#### Your goal:
When you find the word "this" in a line of the entries, please copy the whole line.

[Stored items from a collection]
▼

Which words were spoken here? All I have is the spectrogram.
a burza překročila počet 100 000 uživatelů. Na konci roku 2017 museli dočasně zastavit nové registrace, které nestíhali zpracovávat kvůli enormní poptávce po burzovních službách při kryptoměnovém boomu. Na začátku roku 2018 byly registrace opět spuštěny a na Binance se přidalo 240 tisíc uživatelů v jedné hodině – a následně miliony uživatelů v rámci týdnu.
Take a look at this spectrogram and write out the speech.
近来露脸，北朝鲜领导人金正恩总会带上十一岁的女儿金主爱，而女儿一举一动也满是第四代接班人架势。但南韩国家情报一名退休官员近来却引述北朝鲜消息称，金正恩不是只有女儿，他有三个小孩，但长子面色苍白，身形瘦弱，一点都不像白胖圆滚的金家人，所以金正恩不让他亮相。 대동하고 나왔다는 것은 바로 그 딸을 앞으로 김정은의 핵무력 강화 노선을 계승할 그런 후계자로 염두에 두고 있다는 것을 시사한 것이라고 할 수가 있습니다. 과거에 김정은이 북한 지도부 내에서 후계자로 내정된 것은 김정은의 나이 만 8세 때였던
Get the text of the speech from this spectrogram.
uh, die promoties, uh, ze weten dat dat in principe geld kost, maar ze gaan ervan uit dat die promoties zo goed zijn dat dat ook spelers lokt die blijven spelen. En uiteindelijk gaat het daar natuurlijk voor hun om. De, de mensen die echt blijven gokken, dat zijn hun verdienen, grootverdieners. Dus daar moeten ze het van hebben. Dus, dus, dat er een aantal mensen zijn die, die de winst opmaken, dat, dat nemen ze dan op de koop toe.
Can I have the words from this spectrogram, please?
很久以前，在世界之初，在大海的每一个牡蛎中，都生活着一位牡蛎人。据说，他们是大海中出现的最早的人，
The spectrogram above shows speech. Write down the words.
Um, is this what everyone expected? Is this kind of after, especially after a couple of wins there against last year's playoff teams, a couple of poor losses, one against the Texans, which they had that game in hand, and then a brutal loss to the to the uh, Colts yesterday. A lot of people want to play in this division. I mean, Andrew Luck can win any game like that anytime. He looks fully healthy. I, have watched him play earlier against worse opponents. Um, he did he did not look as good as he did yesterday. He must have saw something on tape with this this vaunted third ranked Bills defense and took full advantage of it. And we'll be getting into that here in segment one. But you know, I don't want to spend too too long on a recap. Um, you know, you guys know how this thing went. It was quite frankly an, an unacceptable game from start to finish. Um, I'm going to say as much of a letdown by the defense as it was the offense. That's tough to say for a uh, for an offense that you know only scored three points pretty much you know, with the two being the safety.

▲

#### Task response:
Take a look at this spectrogram and write out the speech.
Get the text of the speech from this spectrogram.
Can I have the words from this spectrogram, please?
Um, is this what everyone expected? Is this kind of after, especially after a couple of wins there against last year's playoff teams, a couple of poor losses, one against the Texans, which they had that game in hand, and then a brutal loss to the to the uh, Colts yesterday. A lot of people want to play in this division. I mean, Andrew Luck can win any game like that anytime. He looks fully healthy. I, have watched him play earlier against worse opponents. Um, he did he did not look as good as he did yesterday. He must have saw something on tape with this this vaunted third ranked Bills defense and took full advantage of it. And we'll be getting into that here in segment one. But you know, I don't want to spend too too long on a recap. Um, you know, you guys know how this thing went. It was quite frankly an, an unacceptable game from start to finish. Um, I'm going to say as much of a letdown by the defense as it was the offense. That's tough to say for a uh, for an offense that you know only scored three points pretty much you know, with the two being the safety.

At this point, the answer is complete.